Gomeyac, Aliping, Moresto, and Aclopen were dismissed by the BENECO MCOs during the annual general membership assembly on October 2, 2021 for allegedly acting against the employees and other officials of the electric cooperative and for siding with Rafael.
𝙉𝙀𝘼’𝙨 𝙘𝙡𝙖𝙨𝙝 𝙬𝙞𝙩𝙝 𝘽𝙀𝙉𝙀𝘾𝙊 𝙖𝙣𝙙 𝙡𝙤𝙘𝙖𝙡 𝙤𝙛𝙛𝙞𝙘𝙞𝙖𝙡𝙨
Licoben was appointed by the BENECO BODs as the general manager while Rafael, a former Presidential Communications Operations Office (PCOO) official, was appointed by the National Electrification Administration Board of Administrators (NEA-BOA) to the said position.
The endorsement of Rafael as general manager by the NEA-BOA caused uproar among Baguio and Benguet residents. In May 2021, the city council called on the NEA-BOA to adhere to its own policy for the selection of general managers of electric cooperatives as contained in NEA Memorandum No. 2017-35 after it endorsed Rafael as the lone candidate for the position of BENECO general manager.
Issued in 2017, the NEA memorandum spelled out the recruitment policy for general managers of electric cooperatives in the country.Amid the controversy, the House Committee on Energy ordered the NEA-BOA to respect the status quo in the position of BENECO general manager. Mayor Benjamin Magalong and some Benguet officials likewise called on the NEA-BOA to observe the status quo.
The dispute thickened when the NEA-BOA suspended the seven BENECO BODs including Somngi and Licoben for 90 days after defying the appointment of Rafael as the electric cooperative’s general manager.
Atty. Omar Mayo was appointed by the NEA as BENECO’s project supervisor to resolve the dispute between Rafael and Licoben and to “fix organizational management issues and concerns.” The city council declared Mayo as persona non grata for “forcibly” taking over BENECO in the wee hours of October 18, 2021 with the help of some Philippine National Police (PNP) personnel. The Benguet Provincial Board likewise marked Mayo and Rafael as personae non gratae.

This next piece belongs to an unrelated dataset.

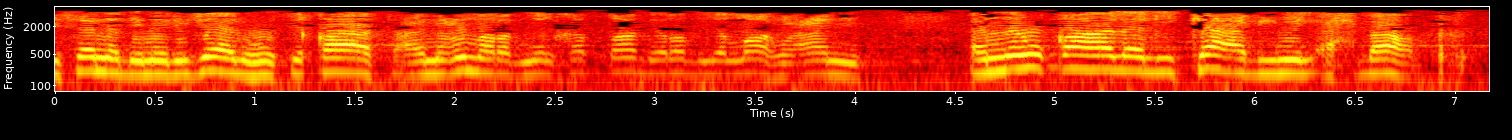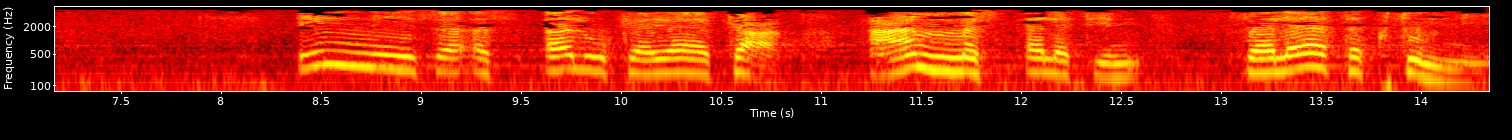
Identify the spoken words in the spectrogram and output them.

A case filed by Licoben questioning the process of the appointment of general manager done by NEA-BOA is pending before the Court of Appeals. -Jordan G. Habbiling